→ Data listing
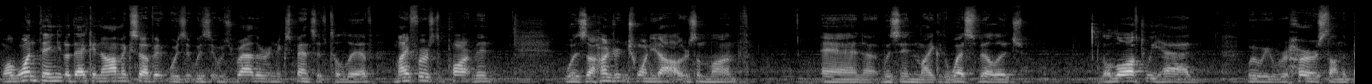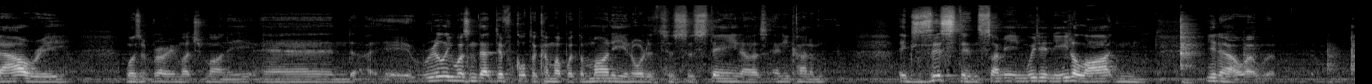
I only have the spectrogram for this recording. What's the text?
Well, one thing, you know, the economics of it was it was it was rather inexpensive to live. My first apartment was $120 a month, and uh, was in like the West Village. The loft we had, where we rehearsed on the Bowery, wasn't very much money, and it really wasn't that difficult to come up with the money in order to sustain us any kind of existence. I mean, we didn't eat a lot, and you know, uh,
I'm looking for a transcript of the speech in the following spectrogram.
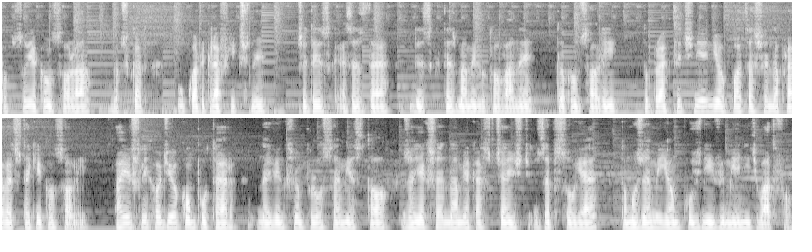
popsuje konsola, na przykład układ graficzny czy dysk SSD, dysk też mamy lutowany do konsoli, to praktycznie nie opłaca się naprawiać takiej konsoli. A jeśli chodzi o komputer, największym plusem jest to, że jak się nam jakaś część zepsuje, to możemy ją później wymienić łatwo.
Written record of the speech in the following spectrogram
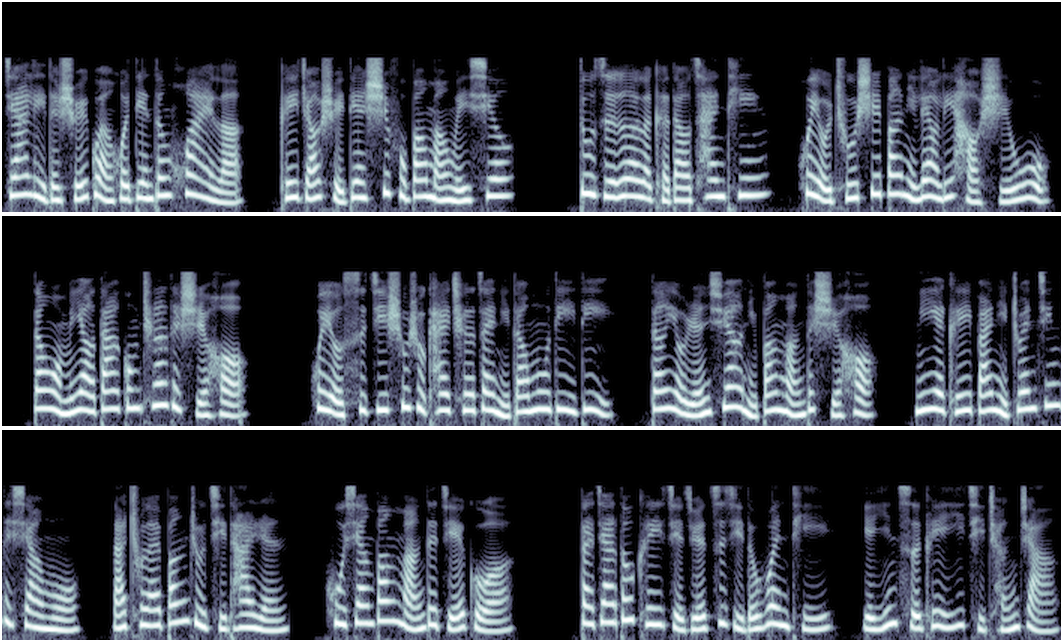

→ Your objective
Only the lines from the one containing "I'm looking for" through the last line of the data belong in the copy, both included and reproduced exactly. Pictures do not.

→ Answer to this problem
I'm looking for a transcript of the speech in the following spectrogram.
popsuje konsola, na przykład układ graficzny czy dysk SSD, dysk też mamy lutowany do konsoli, to praktycznie nie opłaca się naprawiać takiej konsoli. A jeśli chodzi o komputer, największym plusem jest to, że jak się nam jakaś część zepsuje, to możemy ją później wymienić łatwo.
Written record of the speech in the following spectrogram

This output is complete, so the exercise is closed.